Under Miike’s proposal, T&C uses and general domestic uses, especially drinking water, would have been covered under Category 1 permits and given the highest priority during times of shortage.
Even though the Pellegrinos are native Hawaiian, Miike had recommended that their requested water allocation for taro cultivation be considered a Category 2 permit for those with appurtenant water rights, and a Category 3 permit, which covered new uses not tied to appurtenant rights and would only be honored if there was enough water.
Although the commission’s decision and order didn’t provide the Pellegrinos with much more water than what Miike had proposed, it did recognize that of the 124,775 gallons per day (gpd) it granted based on their recognized appurtenant rights, “123,150 gpd is also considered the exercise of traditional and customary practices.”

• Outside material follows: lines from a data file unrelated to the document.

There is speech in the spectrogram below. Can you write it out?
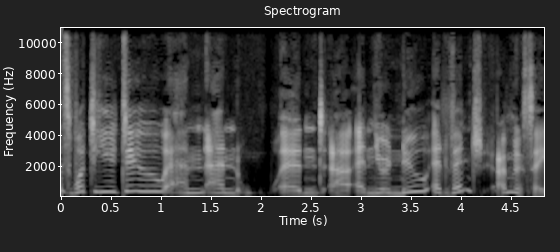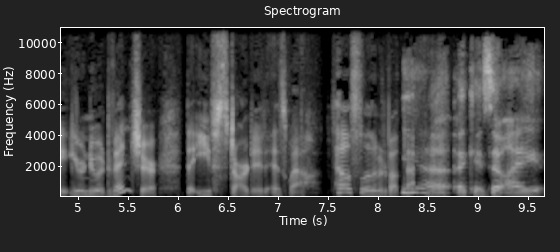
is what do you do and and and uh, and your new adventure? I'm going to say your new adventure that you've started as well. Tell us a little bit about that. Yeah. Okay. So I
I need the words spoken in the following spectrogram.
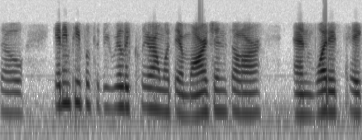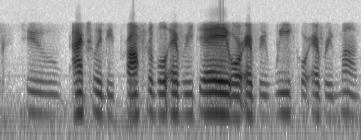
So getting people to be really clear on what their margins are and what it takes to actually be profitable every day or every week or every month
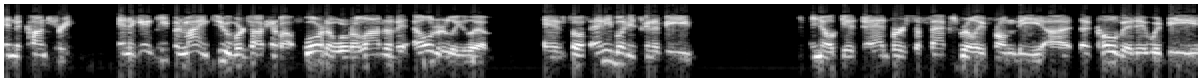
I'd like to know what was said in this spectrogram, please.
in the country. And again, keep in mind too, we're talking about Florida, where a lot of the elderly live, and so if anybody's going to be you know, get adverse effects really from the uh, the COVID, it would be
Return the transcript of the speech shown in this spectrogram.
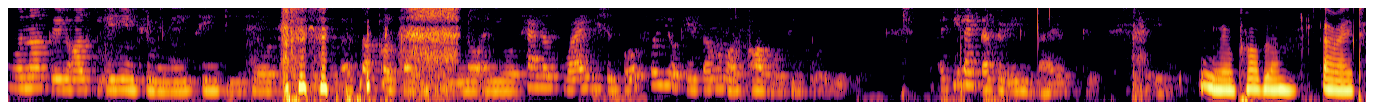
We're not going to ask you any incriminating details. Let's not go down, you know, and you will tell us why we should vote for you. Okay, some of us are voting for you, but I feel like that's already biased because, anyways. No problem. All right.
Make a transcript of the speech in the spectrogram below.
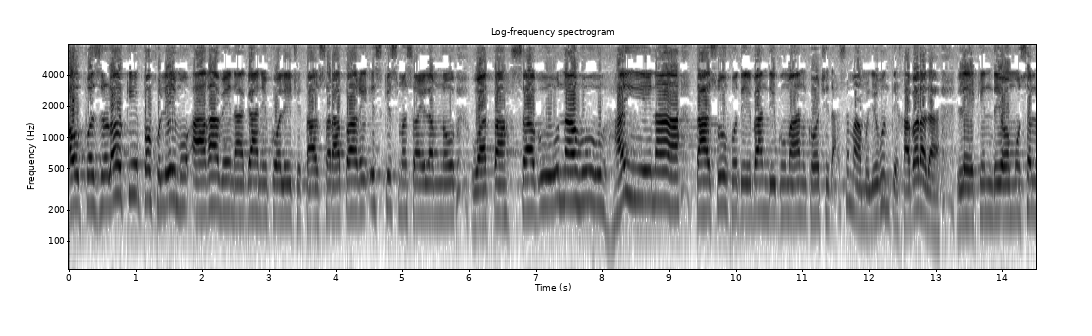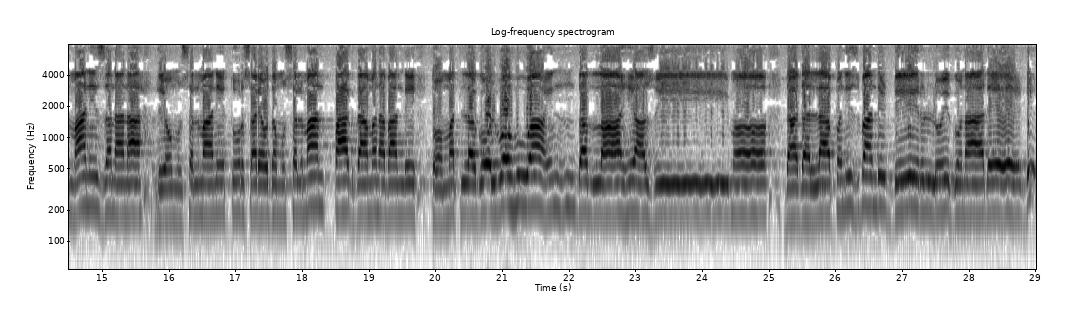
او پزړه کې په خلی مو آغا ویناګانې کولې چې تاسو سره پاغه اس کس مسائلم نو وتحسبونه هینا تاسو خو دې باندې ګمان کو چې دا سم معمولی غونته خبره ده لیکن د یو مسلمان زنانا د یو مسلمان تور سره او د مسلمان پاک دامن باندې تومت لګول او هو عند الله عظیم دا د الله په نسبان دی ډیر لوی ګناه دی ډیر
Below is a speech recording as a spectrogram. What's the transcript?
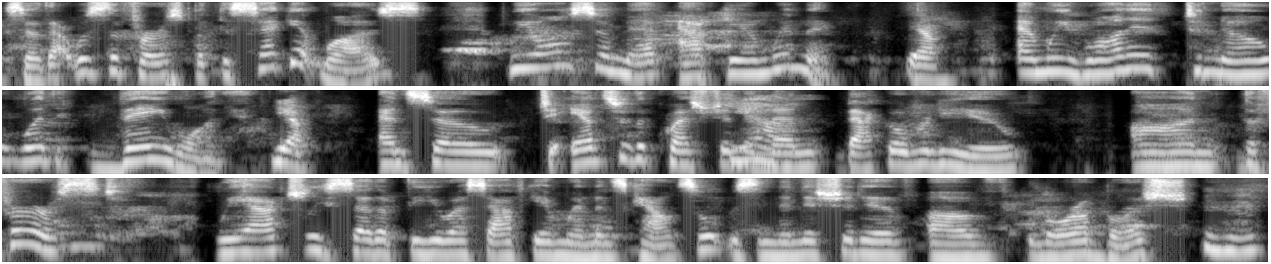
So that was the first. But the second was we also met Afghan women. Yeah. And we wanted to know what they wanted. Yeah. And so to answer the question Yeah. and then back over to you, on the first, we actually set up the U.S. Afghan Women's Council. It was an initiative of Laura Bush. Mhm.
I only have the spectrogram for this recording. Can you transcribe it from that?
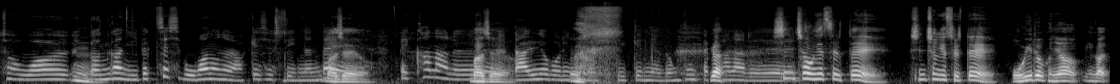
저월 음. 연간 275만 원을 아끼실 수 있는데 맞아요. 백 하나를 맞아요. 날려버리는 걸 수도 있겠네요. 명품 백 그러니까 하나를. 신청했을 때 신청했을 때 오히려 그냥 그러니까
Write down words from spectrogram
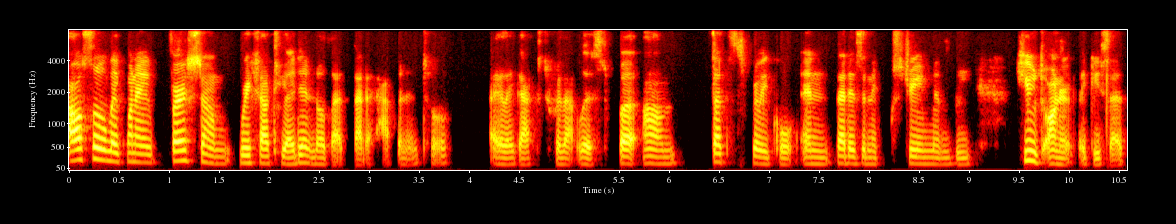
also like when I first um reached out to you, I didn't know that that had happened until I like asked for that list. But um, that's really cool, and that is an extremely huge honor, like you said.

T&C uses, under the commission’s order, would also maintain top priority — along with domestic uses of the gen- eral public, the Department of Hawai- ian Homelands reservations, and Maui Department of Water Supply water uses — during times of water shortage.
For each stream, the decision and order contains a table that identifies a range of reduced allocations during drought conditions.

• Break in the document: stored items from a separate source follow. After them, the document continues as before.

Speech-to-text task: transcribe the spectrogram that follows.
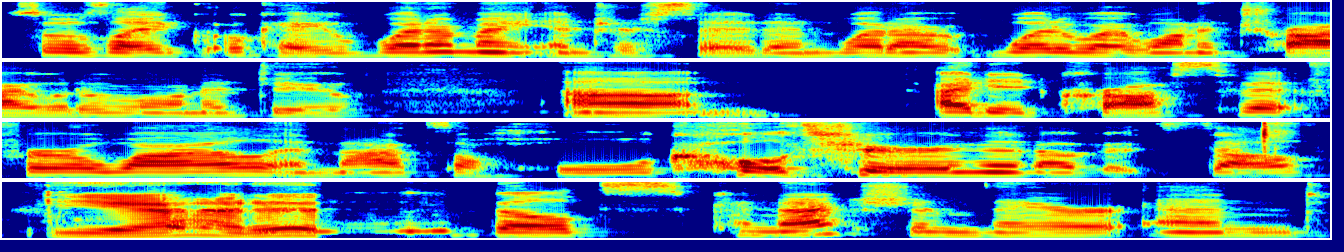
So I was like, okay, what am I interested in? What, are, what do I want to try? What do I want to do? Um, I did CrossFit for a while, and that's a whole culture in and of itself. Yeah, it is. Really built connection there, and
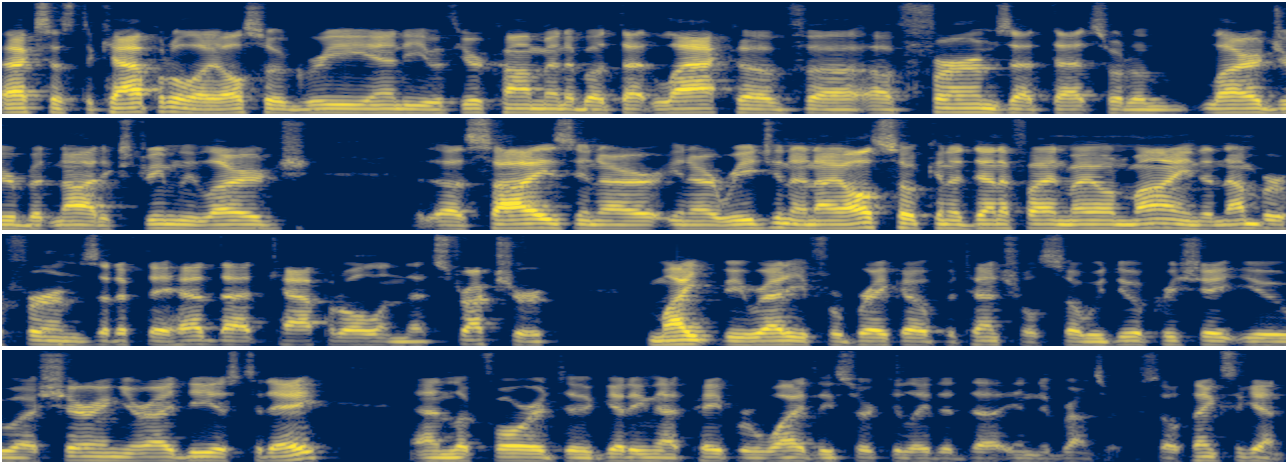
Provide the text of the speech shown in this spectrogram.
access to capital. I also agree, Andy, with your comment about that lack of, uh, of firms at that sort of larger but not extremely large uh, size in our in our region. And I also can identify in my own mind a number of firms that, if they had that capital and that structure, might be ready for breakout potential. So we do appreciate you uh, sharing your ideas today and look forward to getting that paper widely circulated uh, in New Brunswick. So thanks again.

“[P]ublic trust water allocations will have priority over other reasonable and beneficial uses. If public trust uses must be reduced, reductions will be allocated proportionally. The commission retains emergency rule-making authority when needed to deal with extreme droughts,” it states.

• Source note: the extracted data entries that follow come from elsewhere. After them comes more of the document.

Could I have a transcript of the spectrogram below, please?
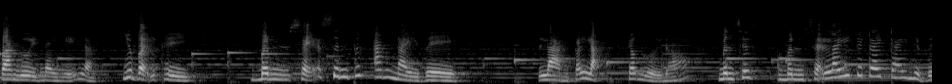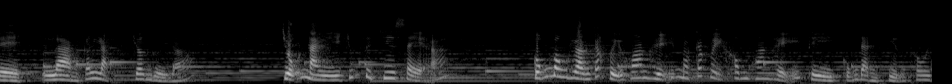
Và người này nghĩ là như vậy thì mình sẽ xin thức ăn này về làm cái lập cho người đó. Mình sẽ mình sẽ lấy cái trái cây này về làm cái lọc cho người đó. Chỗ này chúng tôi chia sẻ, cũng mong rằng các vị hoan hỷ mà các vị không hoan hỷ thì cũng đành chịu thôi.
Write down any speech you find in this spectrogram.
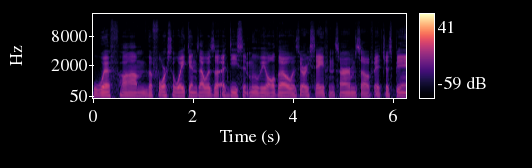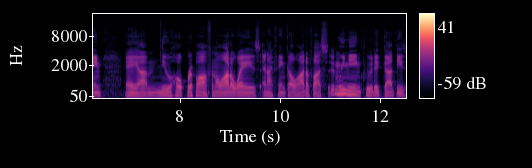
with um, The Force Awakens. That was a, a, decent movie, although it was very safe in terms of it just being a um, New Hope ripoff in a lot of ways. And I think a lot of us, me, me included, got these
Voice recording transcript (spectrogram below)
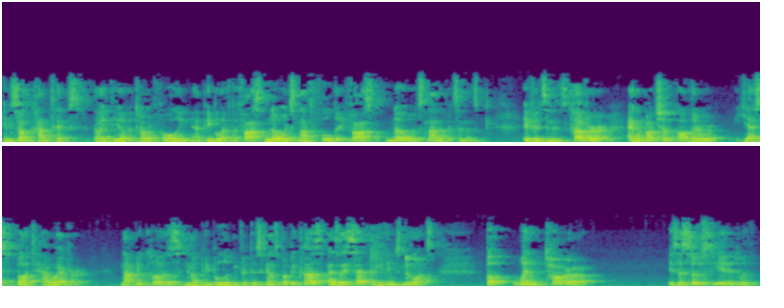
in some context, the idea of a Torah falling and people have to fast. No, it's not full day fast. No, it's not if it's in its, if it's in its cover and a bunch of other yes, but however. Not because, you know, people looking for discounts, but because, as I said, everything's nuanced. But when Torah is associated with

While the decision and order established how much stream water each permittee would be allowed to divert, the commission acknowledged that much more needs to be done to implement and enforce those allocations.
Back in November 2019, the commission received testimony that shed light on how difficult it will be to ensure that permit allocations are met and complied with, especially since portions of the ditch system cross difficult terrain and aren’t well maintained. What’s more, many users served by the ditches managed by WWC and Mahi Pono are unmetered.
Miike had recommended tasking WWC with developing an implementation plan, which the company’s counsel, Paul Mancini objected to, arguing that was the commission’s job.
In its decision, the commission required all permittees to report their water usage to the commission every month. Those without meters could use a practical method, such as a bucket, to measure how much water they were taking.
WWC and Mahi Pono were tasked with reporting monthly on how much water they delivered, including to ditch or ‘auwai systems serving kuleana tenants.
The commission encouraged kuleana users on unlined ‘auwai systems to find ways to reduce system losses through lining or piping. It also called on them to work together to maintain their ditches.
In the pre-Mahele period, maintenance of the ditches was a collective responsibility, the decision and order states.
“The resuscitation of kuleana lands for lo‘i kalo is not only to allow individual kuleana to grow kalo through traditional practices but to do so in mutual cooperation and labor with neighboring kuleana, and a regulatory approach only solidifies the present focus on one’s own kuleana irrigation needs.”
It continues, “The commission encourages the kuleana permittees, community groups, and agencies to assist in the development of a community or hui style of management for these kuleana ‘auwai to develop the community-sharing system that is needed to revive Na Wai Eha as the premier wetland kalo producer not only on Maui, but throughout the State.”
— Teresa Dawson